Next year’s budget will be planned a bit differently than in previous years. Salary and operating expenses will be one part of the budget and capital expenses will be moved to a capital budget, said Chairman Melissa Tzanoudakis.

“We will have a capital five-year rolling plan that will be made up of requests that come in from the departments,” said Town Administrator Mark Andrews. The town will be able to plan for five years of capital expenses and the departments will be able to budget for operating, services and salary expenses.

Of special concern are the budget cuts that town departments have faced after failed override votes.

“The town needs to have a certain set of services to be able to run optimally,” Tzanoudakis said.

When the last override failed, Conservation Administrator Paula Terrasi said she took a 4.8 percent pay cut because her salary is the only line item in her budget. The fiscal year 2016 budget request includes step increase she did not receive.

Terrasi also asked for her hours to be increased from 25 to 27 per week, the amount she had when she was first hired. Those two additional hours would enable her to work on Thursday and see people who come to Town Hall.

In addition to overseeing the conservation lands, she needs to complete the open space and recreation plan so that the town will be eligible to apply for more grants.

After hearing about the projects and learning that the previous conservation administrator worked 30 hours per week, Tzanoudakis asked if Terrasi really needed 30 hours a week to get her work done.

“I just feel there is never a chance we can get to 30 hours again,” Terrasi said. “Ideally, 30 hours, I would have no problem.”

Historically, the town has taken a conservative approach to the budget, Tzanoudakis said. “People still like to see four walls around it.”

Tzanoudakis asked Terrasi to provide what it would cost to increase her hours to 30.

The chairman also wanted more information from the other department heads the committee met with.

Work at the Zoning Board of Appeals varies depending on the economy, Tzanoudakis said. In addition to seeing numbers from the past five years, she would like to see numbers from 2004 to 2006, when the real-estate market was at its height.

Andrews said he would be able to get the figures.

The last time the ZBA needed a reserve fund transfer to pay additional salary was in 2009, said Cheryl Lutcza, ZBA assistant.

Her job description calls for eight to 10 hours a week. When it is busy, she works more hours per week, and fewer hours when there is less to do.

Right now, she is on target and has used between 50 and 60 percent of the hours budgeted for the year, Lutcza said.

The Emergency Management Agency requested funds to pay for academy training for two auxiliary officers.
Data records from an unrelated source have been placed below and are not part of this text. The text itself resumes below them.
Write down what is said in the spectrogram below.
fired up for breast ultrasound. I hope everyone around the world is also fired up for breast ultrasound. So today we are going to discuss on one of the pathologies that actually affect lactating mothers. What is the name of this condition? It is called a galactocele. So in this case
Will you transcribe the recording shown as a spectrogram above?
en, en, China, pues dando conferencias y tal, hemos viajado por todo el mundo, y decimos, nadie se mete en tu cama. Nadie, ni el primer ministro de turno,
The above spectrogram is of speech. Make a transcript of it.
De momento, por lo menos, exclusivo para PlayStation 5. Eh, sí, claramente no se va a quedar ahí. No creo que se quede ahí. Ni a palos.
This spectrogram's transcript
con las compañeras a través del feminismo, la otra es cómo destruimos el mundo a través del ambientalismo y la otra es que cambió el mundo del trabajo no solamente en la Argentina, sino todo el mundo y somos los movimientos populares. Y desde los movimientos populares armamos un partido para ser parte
The town reimburses officers for their tuition one year after training is complete, said Director David Querze.

“How do you send people on training not knowing if you’ll be able to fund it?” Tzanoudakis said. Because of the budget schedule, the training has already occurred when the request for funds is made by the department.

“It would behoove us to find a better way to manage that,” she said. “There may not be a better way to fund that.”
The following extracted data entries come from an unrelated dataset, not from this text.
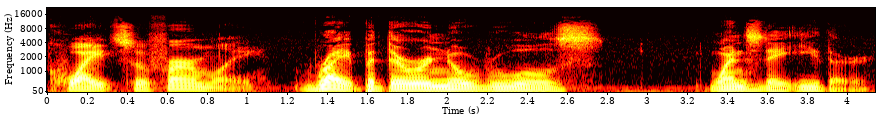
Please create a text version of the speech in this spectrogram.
quite so firmly. Right, but there were no rules Wednesday either.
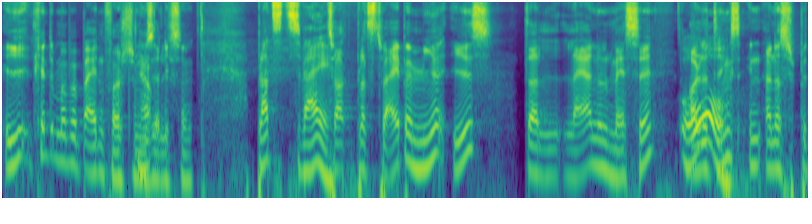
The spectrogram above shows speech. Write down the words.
Ich könnte mir bei beiden vorstellen, Ja. muss ich ehrlich sagen. Platz 2. Zwar, Platz zwei bei mir ist der Lionel Messi. Oh. Allerdings in einer Spe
Andrews and Querze said they would talk together to see if they can come up with a better procedure.

Building Inspector Harry Cullinan and department assistant Sue Smith asked that their hours be restored.

In 2008, Cullinan’s hours were cut from 32 to 30.5 because the town could not fund a step increase and instead reduced his hours. Smith used to work 16 hours and was cut to 14.

“I’m supposed to leave at 12:30,” Cullinan said. Instead he stays while the women are out at lunch and the builders have figured out he is around.

He might end up staying until 2 p.m.

Tzanoudakis asked if the department had gotten any feedback on reduced hours.

Not having Friday hours in Town Hall means that things cannot be dropped off for the office, Smith said. If Monday is a holiday, nothing gets done until Tuesday.

Customer service is important to the Building Department. Cullinan said he tries speed things up for his clients. “If they have all the paperwork, I give them the permit right there.”

The Finance Committee will continue to meet with department heads and Andrews to work on next year’s budget.

Follow Anne O’Connor on Twitter and Tout @a1oconnor.